She sighs when recounting the experience for Stellar. “You expect that from girls in high school,” she says. “I thought by that age women would be nicer.”
Then, as if she has to prove herself, she rattles off what she eats in a day. Since no one would ask a man such a question, it seems unnecessary to list it in full, suffice to say her diet sounds boringly normal and she eats chocolate or ice-cream most evenings.
While Judd is resigned to the criticism that comes her way, she’s ferocious about protecting her kids and recently called for tighter laws governing paparazzi taking photos of children. Her outburst promptly drew criticism with commentators calling her a hypocrite because she shares pictures of her kids on social media. “There’s a fundamental difference between a parent taking a picture of their own

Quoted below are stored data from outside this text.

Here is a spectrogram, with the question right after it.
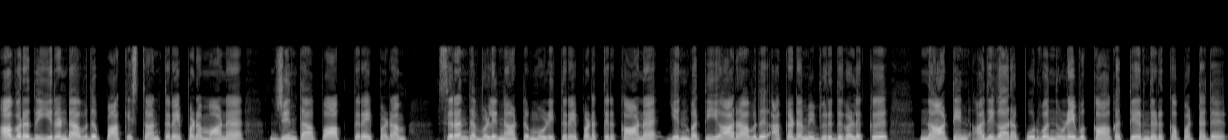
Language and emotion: Tamil, neutral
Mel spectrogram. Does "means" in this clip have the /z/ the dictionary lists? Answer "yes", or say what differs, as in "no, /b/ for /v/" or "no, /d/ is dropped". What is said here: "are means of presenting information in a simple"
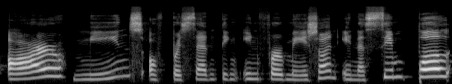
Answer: no, /s/ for /z/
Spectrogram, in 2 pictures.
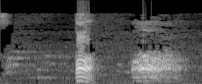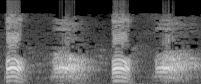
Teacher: Suara juga tertahan. Kemudian isti'la, ya, pangkal lidah naik, tebal.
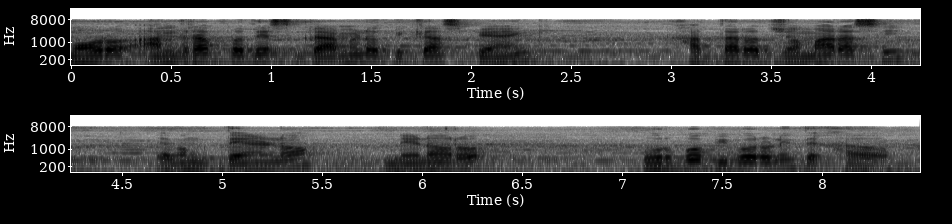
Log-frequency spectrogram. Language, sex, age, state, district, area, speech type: Odia, male, 30-45, Odisha, Rayagada, rural, read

child in a safe, secure, happy and loving environment versus a stranger doing so in an unsafe environment and making a child feel threatened,” she argues. “They are predatoryp and that’s hard to explain to a c confused and frightened child.”
Ju Judd justifies her posts by explaining that she never uses location services, alwa always posts after she’s left an event and blurs the logo on school uniforms. She says she’s careful to never post anyt anything they might later object to, suc such Withas tantrumsher image or that toiletof a training. woman who is not just winning at parenting, but ini everything else, it isn’t hard to unde understand why Judd can be considered pola polarising. Yet while hers is a life that coul could make many feel that theirs is not quite good enough, she says she worries and suffers just like everybody else.

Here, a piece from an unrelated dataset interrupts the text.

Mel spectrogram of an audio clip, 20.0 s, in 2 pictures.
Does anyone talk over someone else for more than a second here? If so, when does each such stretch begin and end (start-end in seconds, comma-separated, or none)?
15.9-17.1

Th Throughout the pregnancy, she was post posting pictures of her bump, but behi behind the scenes she was concerned abou about going into labour before 34 weeks due to the health risks for babies born befo before that mark.
W When she came down with a cold just days after the boys’ birth she wore a ma mask over her mouth, fearful they’d be vulnerable to illness. Even now, she’s a self-confessed “germaphobe”, mindful that if one gets sick it could knock the whole family over for the next six weeks. She worries about Billie being the middle child and so takes her out for special “ladies’ lunches”. She feels guilty if she works too much one week, and so tries to rein it in the next.

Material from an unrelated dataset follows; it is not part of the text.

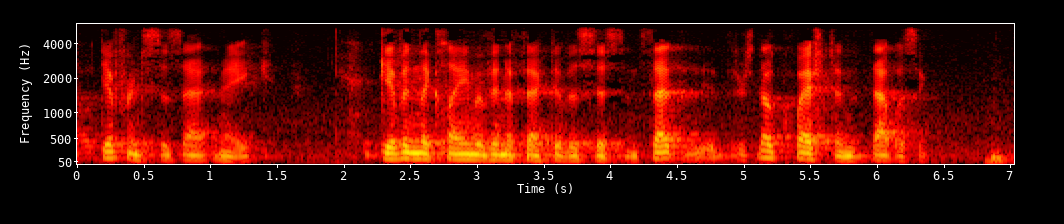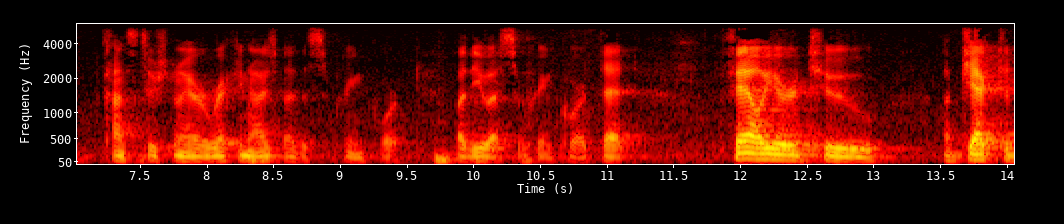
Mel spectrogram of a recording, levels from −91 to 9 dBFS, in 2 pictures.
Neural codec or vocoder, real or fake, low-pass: none; real; 5.4 kHz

Like other Australian women, Judd will snatch a few moments today to reflect on Mother’s Day, and says she’s never happier than first thing in the morning when all four kids are tumbling around in her and Chris’s bed and she’s sipping a cup of coffee that he’s brought to her.
But even Judd confesses to feeling anxious about taking the whole family – and her mum – on a long-haul flight to Canada for Christmas. “The twins will be 14 months old, which is the absolute worst time to fly with babies, so we’ll see if we’re still married after that,” she quips.
And any plans to “hang out” with her obstetrician again? “No way,” she says with a laugh. “There won’t be a fifth. We’re done. We’ve shut up shop and that’s it.”
REBECCA WEARS Peter Pilotto dress, Christie Nicolaides earrings (worn (worn throughout), all myer.com.au TOM AND DARCY WEAR Seed Heritage tops, myer.com.au OSCAR WEARS Zara Kids top, (02) 9376 7600 BILLIE WEARS Zara Kids top, as before
REBECCA WEARS Nicola Finetti dress; Giambattista Valli shoes, both myer.com.au BILLIE WEARS Zara Kids top (worn throughout), (02) 9376 7600; Seed Heritage skirt (worn throughout), myer.com.au OSCAR WEARS Zara Kids top and pants (worn throughout), as before TOM AND DARCY WEAR Zara Kids tops and pants, as before
PERFECT FIT (top) Rebecca Judd with her husband and Chris last month;nth; (right) at the 2004 004 Brownlow Medal dal awards wearingng the her to fame.